What the task requires >> Set down every record below exactly as it stands, with the pictures omitted.

-- Dataset content follows --

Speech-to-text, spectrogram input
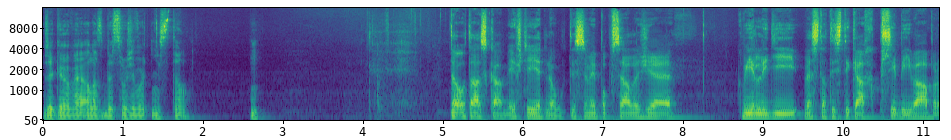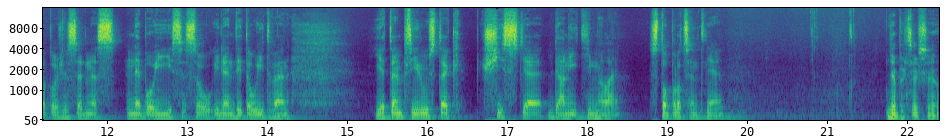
že geové a lesby jsou životní styl. Hm. Ta otázka ještě jednou. Ty jsi mi popsal, že queer lidí ve statistikách přibývá, protože se dnes nebojí se svou identitou jít ven. Je ten přírůstek čistě daný tímhle? Stoprocentně? Já bych řekl, že jo.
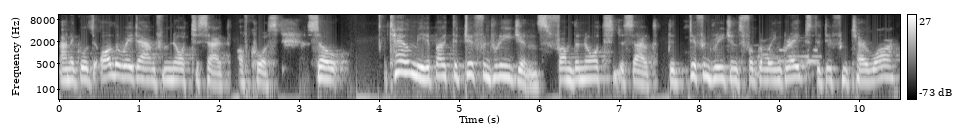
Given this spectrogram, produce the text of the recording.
and it goes all the way down from north to south of course. So tell me about the different regions from the north to the south the different regions for growing grapes the different terroir.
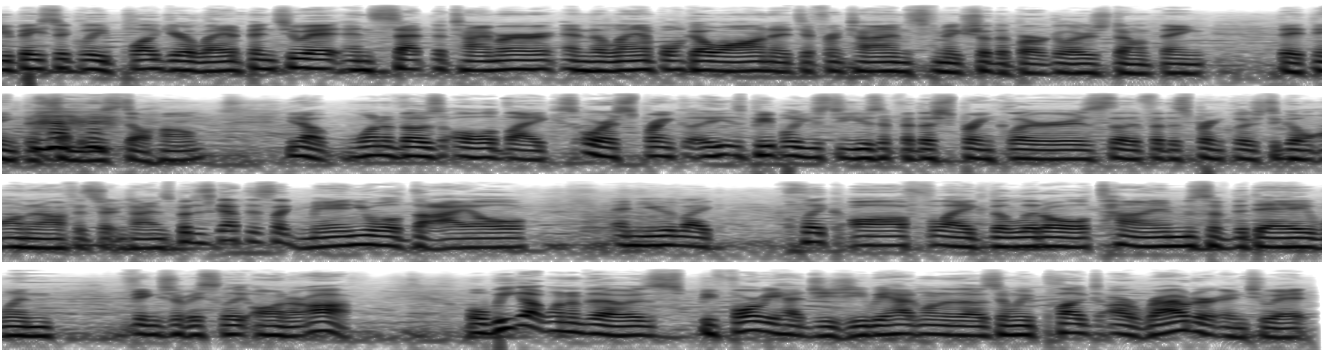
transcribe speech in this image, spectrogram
you basically plug your lamp into it and set the timer, and the lamp will go on at different times to make sure the burglars don't think they think that somebody's still home. You know, one of those old, like, or a sprinkler, people used to use it for their sprinklers, for the sprinklers to go on and off at certain times, but it's got this like manual dial, and you like click off like the little times of the day when things are basically on or off. Well, we got one of those before we had Gigi. We had one of those, and we plugged our router into it.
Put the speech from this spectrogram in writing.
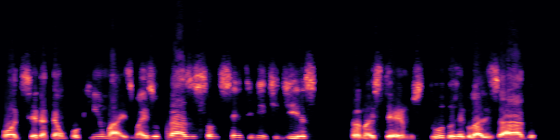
pode ser até um pouquinho mais, mas o prazo são de 120 dias para nós termos tudo regularizado,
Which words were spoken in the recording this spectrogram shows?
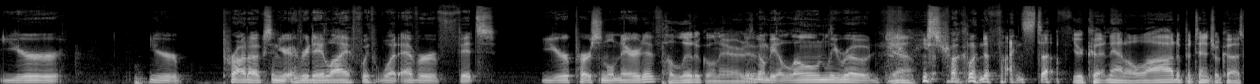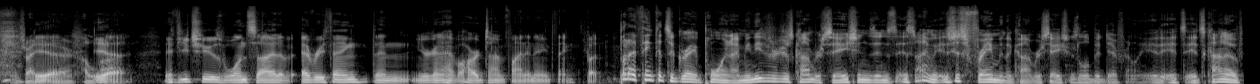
your your products and your everyday life with whatever fits your personal narrative, Political narrative. it's going to be a lonely road. Yeah. you're struggling to find stuff. You're cutting out a lot of potential customers right there. A lot. yeah. If you choose one side of everything, then you're going to have a hard time finding anything. But But I think that's a great point. I mean, these are just conversations, and it's, it's not even. It's just framing the conversations a little bit differently. It, it's it's kind of.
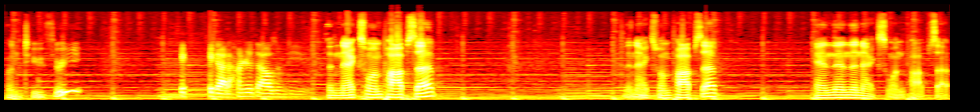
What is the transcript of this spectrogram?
One, two, three. I got 100,000 views. The next one pops up. The next one pops up. And then the next one pops up.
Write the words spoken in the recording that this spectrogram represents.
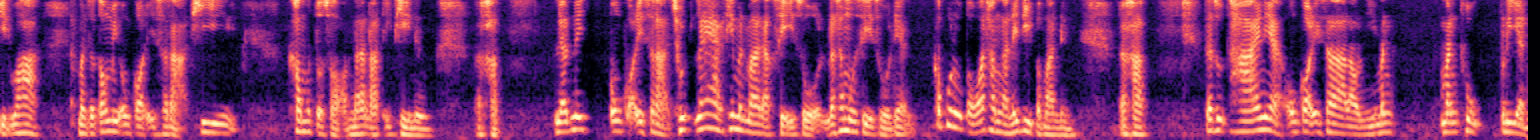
คิดว่ามันจะต้องมีองค์กรอิสระที่เข้ามาตรวจสอบอำนาจรัฐอีกทีหนึ่งนะครับ แล้วในองค์กรอิสระชุดแรกที่มันมาจาก 40 รัฐธรรมนูญ 40 เนี่ยก็พูดตรงๆว่าทำงานได้ดีประมาณหนึ่งนะครับ แต่สุดท้ายเนี่ยองค์กรอิสระเหล่านี้มันมันถูกเปลี่ยน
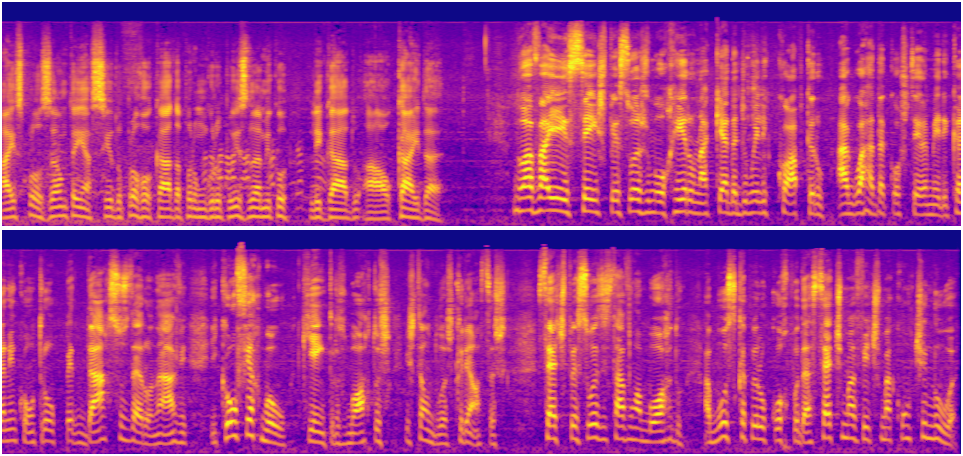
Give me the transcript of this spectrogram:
a explosão tenha sido provocada por um grupo islâmico ligado à Al-Qaeda. No Havaí, seis pessoas morreram na queda de um helicóptero. A Guarda Costeira Americana encontrou pedaços da aeronave e confirmou que entre os mortos estão duas crianças. Sete pessoas estavam a bordo. A busca pelo corpo da sétima vítima continua.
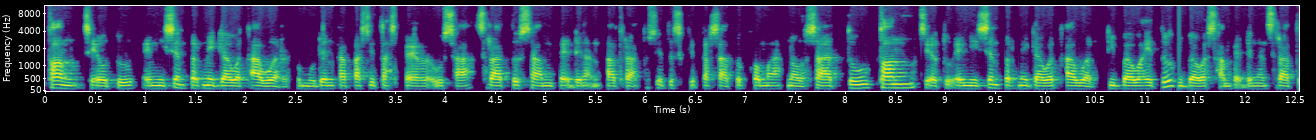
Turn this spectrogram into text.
ton CO2 emission per megawatt hour besar. Kemudian kapasitas PLU 100 sampai dengan 400 itu sekitar 1,01 ton CO2 emission per megawatt hour. Di bawah itu, di bawah sampai dengan 100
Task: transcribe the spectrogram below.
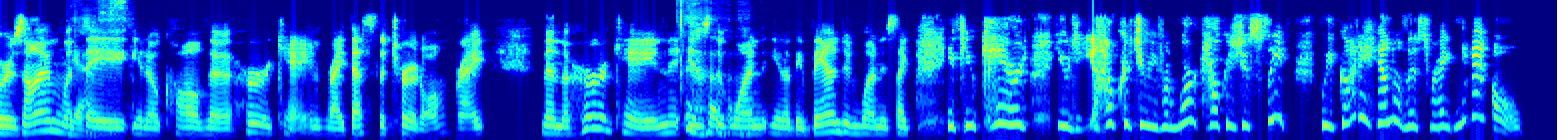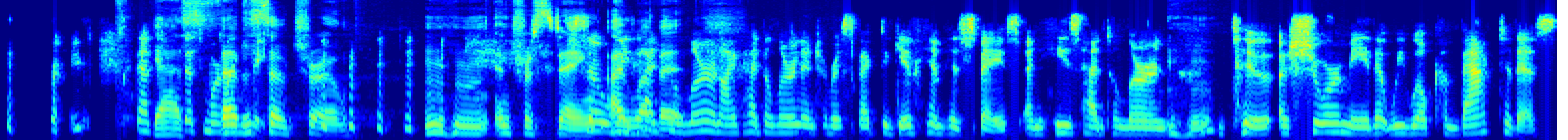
Whereas I'm what yes. they, you know, call the hurricane, right? That's the turtle, right? Then the hurricane is the one, you know, the abandoned one is like, if you cared, you how could you even work? How could you sleep? We've got to handle this right now. right? That's, yes, that's more that like is so true. mm-hmm. Interesting. So we've had it. to learn. I've had to learn and to respect to give him his space, and he's had to learn mm-hmm. to assure me that we will come back to this.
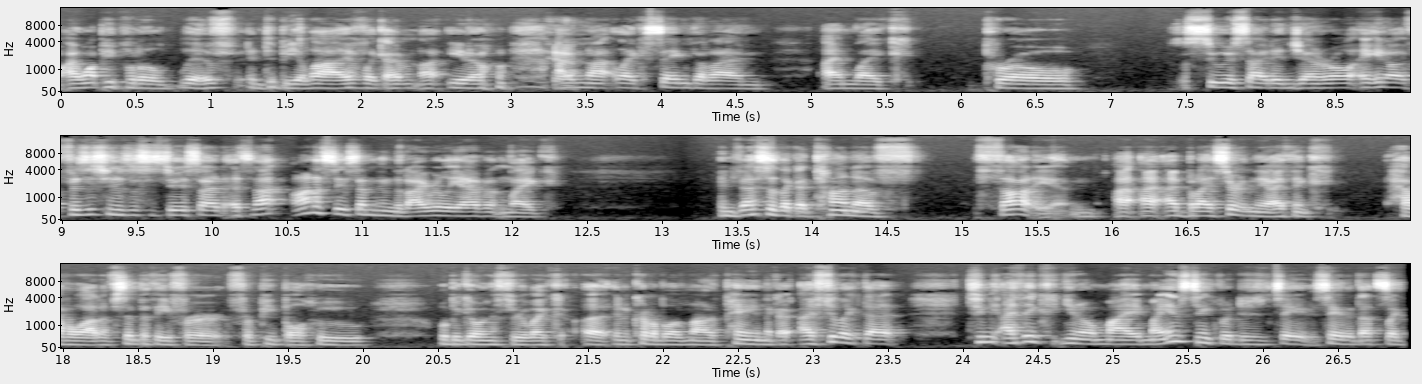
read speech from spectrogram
i want people to live and to be alive. Like i'm not you know Yeah. i'm not like saying that i'm i'm like pro suicide in general. And, you know physician assisted suicide it's not honestly something that i really haven't like invested like a ton of thought in. I, I, but I certainly I think have a lot of sympathy for for people who will be going through like a, an incredible amount of pain. Like I, I feel like that to me. I think you know my my instinct would say say that that's like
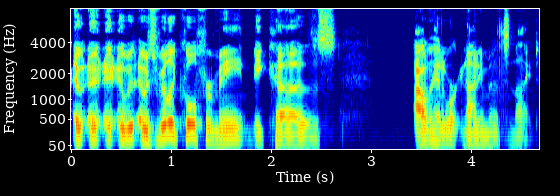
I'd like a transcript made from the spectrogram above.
it, it, it, it was really cool for me because I only had to work ninety minutes a night,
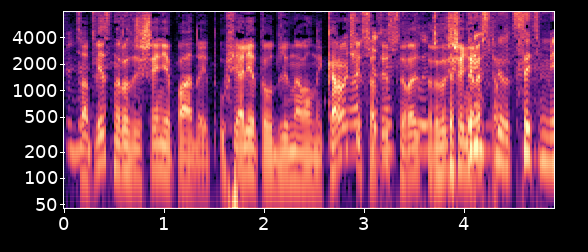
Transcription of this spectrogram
Мгм. соответственно, разрешение падает. У фиолетового длина волны короче, Короче, соответственно, значит, раз- будет- В разрешение принципе, растет. вот с этими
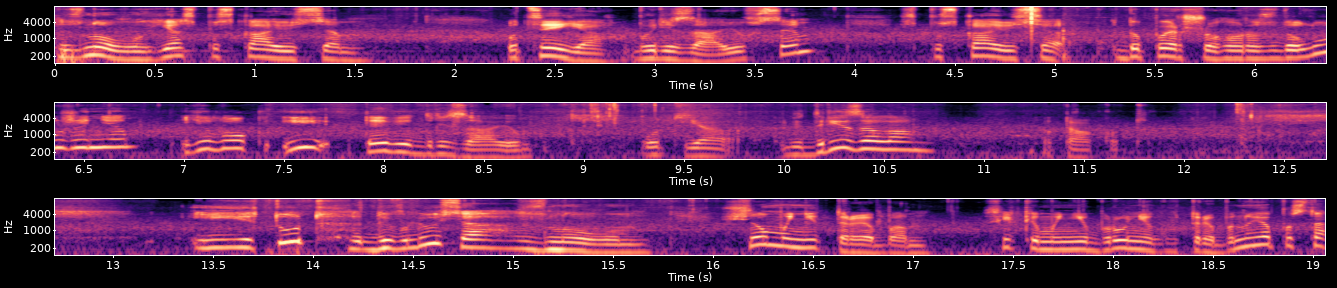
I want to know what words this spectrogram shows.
знову я спускаюся, оце я вирізаю все, спускаюся до першого роздолуження гілок і те відрізаю. От я відрізала отак от. І тут дивлюся знову, що мені треба, скільки мені броньок треба. Ну я просто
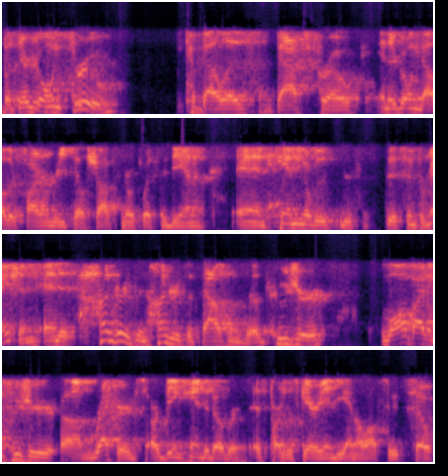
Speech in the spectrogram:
but they're going through Cabela's, Bass Pro, and they're going to other firearm retail shops in Northwest Indiana and handing over this, this, this information. And it's hundreds and hundreds of thousands of Hoosier, law abiding Hoosier um, records are being handed over as part of this Gary, Indiana lawsuit. So,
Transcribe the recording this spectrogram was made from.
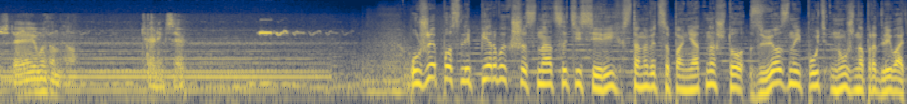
Stay with him. Turning, sir. Уже после первых 16 серий становится понятно, что «Звездный путь» нужно продлевать.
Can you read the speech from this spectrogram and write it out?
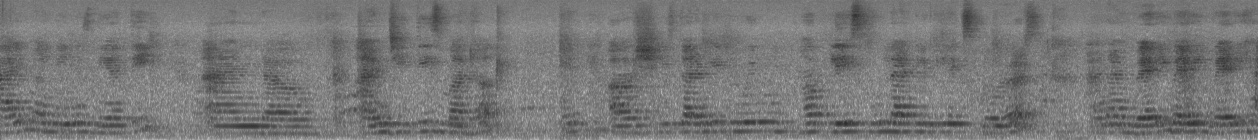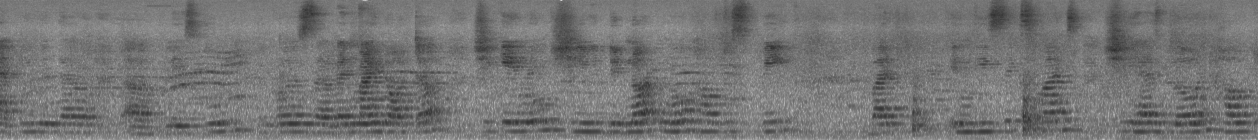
Hi, my name is Niyati and uh, I am Jeeti's mother. Okay. Uh, she is currently doing her play school at Little Explorers and I am very very very happy with the uh, play school because uh, when my daughter she came in she did not know how to speak but in these six months she has learned how to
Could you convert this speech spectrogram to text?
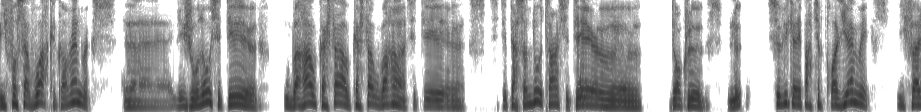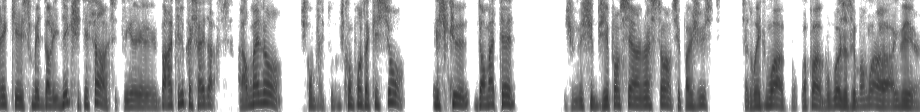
Il faut savoir que quand même, euh, les journaux, c'était euh, Oubara ou Casta, ou Casta ou Oubara. C'était, euh, c'était personne d'autre. Hein. C'était euh, donc le, le celui qui allait partir troisième. Il fallait qu'il se mette dans l'idée que c'était ça. C'était euh, Baratelli ou Casaeda. Alors maintenant, je comprends, je comprends ta question. Est-ce que dans ma tête, je me suis, j'ai pensé à un instant, c'est pas juste, ça devrait être moi, pourquoi pas, pourquoi ça serait pas moi arrivé, euh,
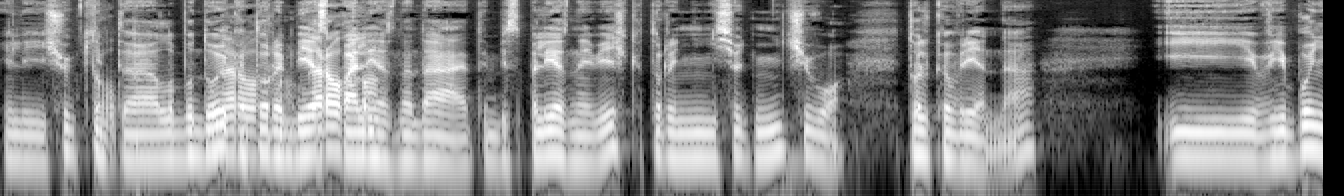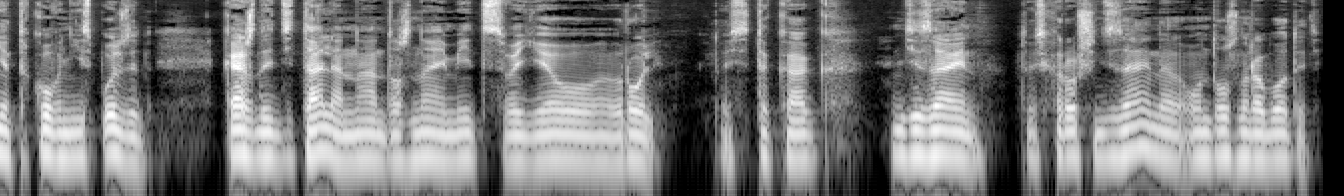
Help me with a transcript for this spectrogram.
или еще каким-то лабудой, Горохом, которая горохом. бесполезна. Да, это бесполезная вещь, которая не несет ничего, только вред, да. И в Японии такого не используют. Каждая деталь, она должна иметь свою роль. То есть это как дизайн. То есть хороший дизайн, он должен работать.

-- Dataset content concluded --

Answer box >>
Speech-to-text, spectrogram input
že geové a lesby jsou životní styl. Hm. Ta otázka ještě jednou. Ty jsi mi popsal, že queer lidí ve statistikách přibývá, protože se dnes nebojí se svou identitou jít ven. Je ten přírůstek čistě daný tímhle? Stoprocentně? Já bych řekl, že jo.
Given this spectrogram, produce the text of the recording.
and it goes all the way down from north to south of course. So tell me about the different regions from the north to the south the different regions for growing grapes the different terroir.
transcribe speech in this image, spectrogram
you basically plug your lamp into it and set the timer, and the lamp will go on at different times to make sure the burglars don't think they think that somebody's still home. You know, one of those old, like, or a sprinkler, people used to use it for their sprinklers, for the sprinklers to go on and off at certain times, but it's got this like manual dial, and you like click off like the little times of the day when things are basically on or off. Well, we got one of those before we had Gigi. We had one of those, and we plugged our router into it.
Put the speech from this spectrogram in writing.
pode ser até um pouquinho mais, mas o prazo são de 120 dias para nós termos tudo regularizado,
Which words were spoken in the recording this spectrogram shows?
your your products and your everyday life with whatever fits your personal narrative, Political narrative. it's going to be a lonely road. Yeah. you're struggling to find stuff. You're cutting out a lot of potential customers right there. A lot. yeah. If you choose one side of everything, then you're going to have a hard time finding anything. But But I think that's a great point. I mean, these are just conversations, and it's, it's not even. It's just framing the conversations a little bit differently. It, it's it's kind of.
What is the transcript of this spectrogram?
One, two, three. I got 100,000 views. The next one pops up. The next one pops up. And then the next one pops up.
Write the words spoken in the recording that this spectrogram represents.
คิดว่ามันจะต้องมีองค์กรอิสระที่เข้ามาตรวจสอบอำนาจรัฐอีกทีหนึ่งนะครับ แล้วในองค์กรอิสระชุดแรกที่มันมาจาก 40 รัฐธรรมนูญ 40 เนี่ยก็พูดตรงๆว่าทำงานได้ดีประมาณหนึ่งนะครับ แต่สุดท้ายเนี่ยองค์กรอิสระเหล่านี้มันมันถูกเปลี่ยน
Give me the transcript of this spectrogram:
a explosão tenha sido provocada por um grupo islâmico ligado à Al-Qaeda. No Havaí, seis pessoas morreram na queda de um helicóptero. A Guarda Costeira Americana encontrou pedaços da aeronave e confirmou que entre os mortos estão duas crianças. Sete pessoas estavam a bordo. A busca pelo corpo da sétima vítima continua.
Turn this spectrogram into text.
ton CO2 emission per megawatt hour besar. Kemudian kapasitas PLU 100 sampai dengan 400 itu sekitar 1,01 ton CO2 emission per megawatt hour. Di bawah itu, di bawah sampai dengan 100
Task: transcribe the spectrogram below.
Whereas I'm what yes. they, you know, call the hurricane, right? That's the turtle, right? Then the hurricane is the one, you know, the abandoned one is like, if you cared, you how could you even work? How could you sleep? We've got to handle this right now. right? That's, yes, that's more that like is so true. mm-hmm. Interesting. So we've had it. to learn. I've had to learn and to respect to give him his space, and he's had to learn mm-hmm. to assure me that we will come back to this.
read speech from spectrogram
i want people to live and to be alive. Like i'm not you know Yeah. i'm not like saying that i'm i'm like pro suicide in general. And, you know physician assisted suicide it's not honestly something that i really haven't like invested like a ton of thought in. I, I, but I certainly I think have a lot of sympathy for for people who will be going through like a, an incredible amount of pain. Like I, I feel like that to me. I think you know my my instinct would say say that that's like
I'd like a transcript made from the spectrogram above.
it, it, it, it was really cool for me because I only had to work ninety minutes a night,
Transcription of this spectrogram
Мгм. соответственно, разрешение падает. У фиолетового длина волны короче, Короче, соответственно, значит, раз- будет- В разрешение принципе, растет. вот с этими
I want to know what words this spectrogram shows.
знову я спускаюся, оце я вирізаю все, спускаюся до першого роздолуження гілок і те відрізаю. От я відрізала отак от. І тут дивлюся знову, що мені треба, скільки мені броньок треба. Ну я просто
Speech in the spectrogram:
but they're going through Cabela's, Bass Pro, and they're going to other firearm retail shops in Northwest Indiana and handing over this, this, this information. And it's hundreds and hundreds of thousands of Hoosier, law abiding Hoosier um, records are being handed over as part of this Gary, Indiana lawsuit. So,
Transcribe the recording this spectrogram was made from.
Stay with him. Turning, sir. Уже после первых 16 серий становится понятно, что «Звездный путь» нужно продлевать.
Can you read the speech from this spectrogram and write it out?
Hi, my name is Niyati and uh, I am Jeeti's mother. Okay. Uh, she is currently doing her play school at Little Explorers and I am very very very happy with the uh, play school because uh, when my daughter she came in she did not know how to speak but in these six months she has learned how to
Could you convert this speech spectrogram to text?
Il faut savoir que quand même, euh, les journaux, c'était euh, Oubara ou Casta, ou Casta ou Oubara. C'était, euh, c'était personne d'autre. Hein. C'était euh, donc le, le celui qui allait partir troisième. Il fallait qu'il se mette dans l'idée que c'était ça. C'était euh, Baratelli ou Casaeda. Alors maintenant, je comprends, je comprends ta question. Est-ce que dans ma tête, je me suis, j'ai pensé à un instant, c'est pas juste, ça devrait être moi, pourquoi pas, pourquoi ça serait pas moi arrivé, euh,
Help me with a transcript for this spectrogram.
или еще каким-то лабудой, Горохом, которая горохом. бесполезна. Да, это бесполезная вещь, которая не несет ничего, только вред, да. И в Японии такого не используют. Каждая деталь, она должна иметь свою роль. То есть это как дизайн. То есть хороший дизайн, он должен работать.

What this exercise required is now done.